# A Rodgers-Saxl type theorem

Pyber, Szabó and I have recently completed a paper entitled *A generalization of a theorem of Rodgers and Saxl for simple groups of bounded rank*. A copy of the paper can be found on the arXiv.

Our result was inspired by a result of Rodgers and Saxl which appeared in *Communications of Algebra* in 2003:

**Theorem**: Suppose that $C_1,\dots, C_k$ are conjugacy classes in $SL_n(q)$ such that
$\Pi_{i=1}^k|C_i|\geq|SL_n(q)|^{12}$. Then
$\Pi_{i=1}^kC_i=SL_n(q)$.

Our result has a similar flavour.

**Theorem**: Let $G=G_r(q)$ be a finite simple group of Lie type of rank $r$. There exists $c=f(r)$ such that if $S_1,\dots, S_k$ are subsets of $G$ satisfying
$\Pi_{i=1}^k|S_i|\geq|G|^c$, then there exist elements $g_1,\dots, g_k$ such that $G=(S_1)^{g_1}\cdots (S_k)^{g_k}$.

Our theorem differs to that of Rodgers and Saxl in three important respects, two good, one not so good: First, our result pertains to all finite simple groups $G$ of Lie type. Second, our result does not just pertain to conjugacy classes, but to subsets of the group, provided we are free to take conjugates.

The third difference is a weak point: our result replaces the constant ``12’’ in their thereom with an unspecified constant that depends on the rank of the group $G$. We conjecture that we should be able to do better, and not just for finite simple groups of Lie type, but for alternating groups as well:

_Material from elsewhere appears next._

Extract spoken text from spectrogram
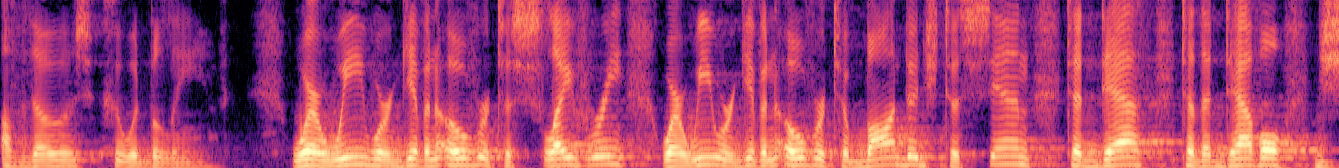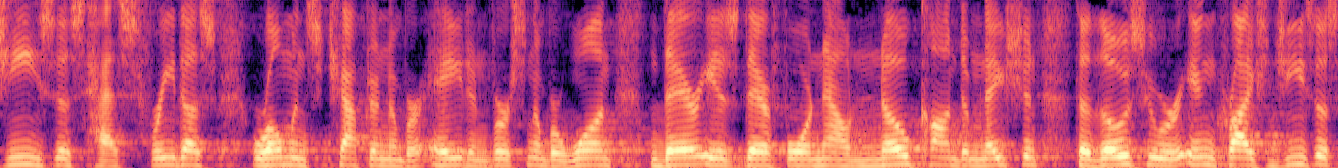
of those who would believe where we were given over to slavery, where we were given over to bondage, to sin, to death, to the devil. Jesus has freed us. Romans chapter number 8 and verse number 1. There is therefore now no condemnation to those who are in Christ Jesus,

**Conjecture**: Let $G$ be a finite simple group. There exists $c$ such that if $S_1,\dots, S_k$ are subsets of $G$ satisfying
$\Pi_{i=1}^k|S_i|\geq|G|^c$, then there exist elements $g_1,\dots, g_k$ such that $G=(S_1)^{g_1}\cdots (S_k)^{g_k}$.

This conjecture seems hard! Our theorem has a rank-dependency because it makes use of the “Product Theorem” which was proved, independently by Pyber-Szabó and by Breuillard-Green-Tao. To prove the conjecture we would need to replace the Product Theorem in our argument with, um, something else… But what?!

One last remark: there is a fourth sense in which our theorem differs to that of Rodgers and Saxl – we are interested in finite simple groups, while they consider $SL_n(q)$ which is, in general, only quasi-simple.

It turns out that the distinction here is not significant: It is not hard to show that our theorem is true if and only if the analogous statement is true for quasi-simple groups (provided you require that the sets $S_i$ do not intersect the centre of $G$)… And the same is true of the conjecture stated above. So the stated conjecture would be a generalization of both our result and that of Rodgers and Saxl, albeit we don’t specify the value of $c$ as Rodgers and Saxl did.

Let me finish this post by thanking my two co-authors, Laci and Bandi. I have worked with these two guys on a previous paper, and they are both brilliant and generous with their many ideas. I hope to have the privilege of working with them more in the future.